[Stored data entries]

----

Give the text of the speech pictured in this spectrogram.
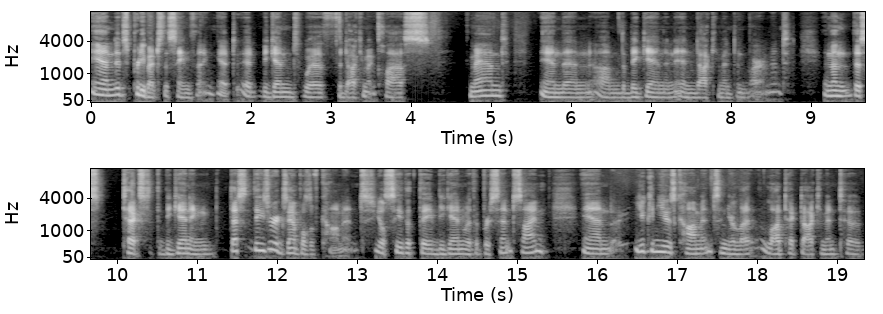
And it's pretty much the same thing. It, it begins with the document class command and then um, the begin and end document environment. And then this text at the beginning, that's these are examples of comments. You'll see that they begin with a percent sign, and you can use comments in your LaTeX document to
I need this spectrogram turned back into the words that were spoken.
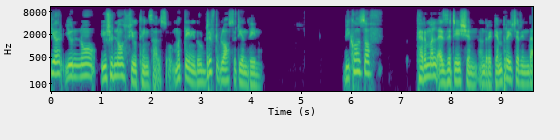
here you know you should know few things also ಮತ್ತೇನಿದು? ಡ್ರಿಫ್ಟ್ ವೆಲಾಸಿಟಿ ಅಂದ್ರೆ ಏನು ಬಿಕಾಸ್ ಆಫ್ ಥರ್ಮಲ್ ಎಸಿಟೇಷನ್ ಅಂದರೆ ಟೆಂಪ್ರೇಚರಿಂದ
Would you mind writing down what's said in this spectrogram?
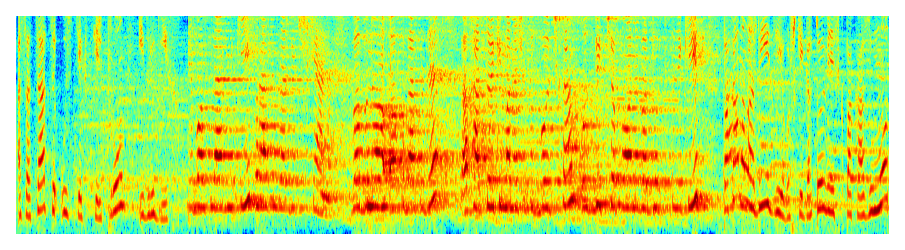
Ассоциации Узтекстильпром и других. Пока молодые девушки готовились к показу мод,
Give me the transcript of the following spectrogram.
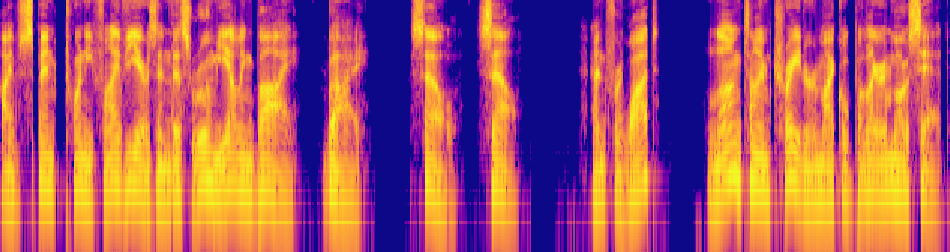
I've spent 25 years in this room yelling buy, buy, sell, sell. And for what? Longtime trader Michael Palermo said.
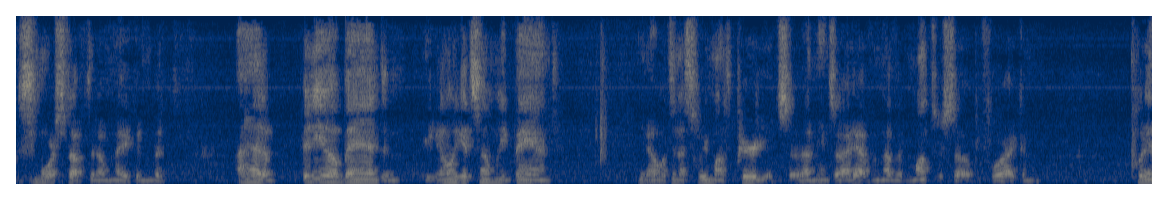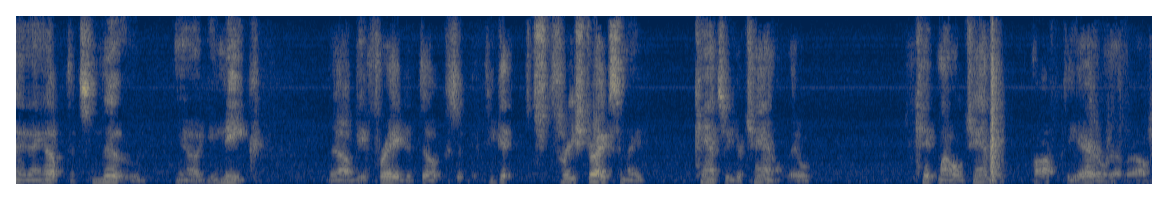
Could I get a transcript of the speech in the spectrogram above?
some more stuff that I'm making, but I had a video banned, and you can only get so many banned, you know, within a three-month period. So that means I have another month or so before I can put anything up that's new, you know, unique, then I'll be afraid that they'll, cause if you get three strikes and they cancel your channel, they will kick my whole channel off the air or whatever. I'll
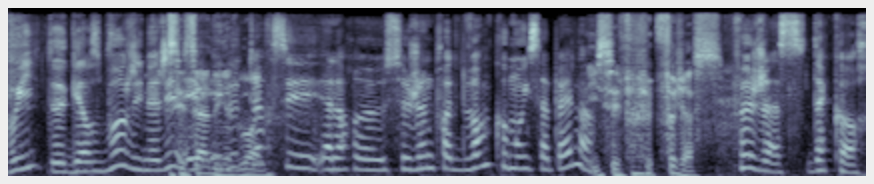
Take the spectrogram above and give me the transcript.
Oui, de Gainsbourg, j'imagine. C'est ça, et de et l'auteur, ouais. c'est alors euh, ce jeune poids de vin, comment il s'appelle? Il c'est Fe- Feujas. Feujas, d'accord.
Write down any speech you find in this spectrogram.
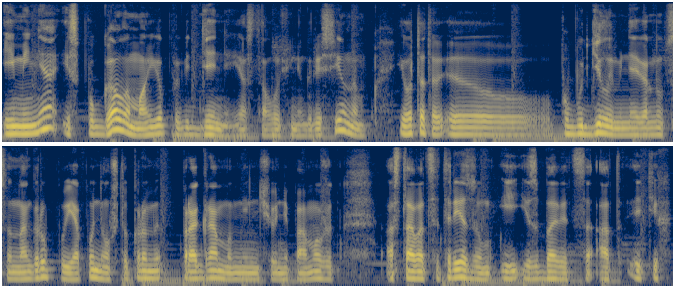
и меня испугало мое поведение. Я стал очень агрессивным. И вот это э, побудило меня вернуться на группу. Я понял, что кроме программы мне ничего не поможет оставаться трезвым и избавиться от этих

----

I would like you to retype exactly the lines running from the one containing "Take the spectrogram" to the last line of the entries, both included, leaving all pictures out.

Take the spectrogram above and give me the transcript.
Oui, de Gainsbourg, j'imagine. C'est ça, et de et l'auteur, ouais. c'est alors euh, ce jeune poids de vin, comment il s'appelle? Il c'est Fe- Feujas. Feujas, d'accord.
Write down any speech you find in this spectrogram.
и меня испугало мое поведение. Я стал очень агрессивным. И вот это э, побудило меня вернуться на группу. Я понял, что кроме программы мне ничего не поможет оставаться трезвым и избавиться от этих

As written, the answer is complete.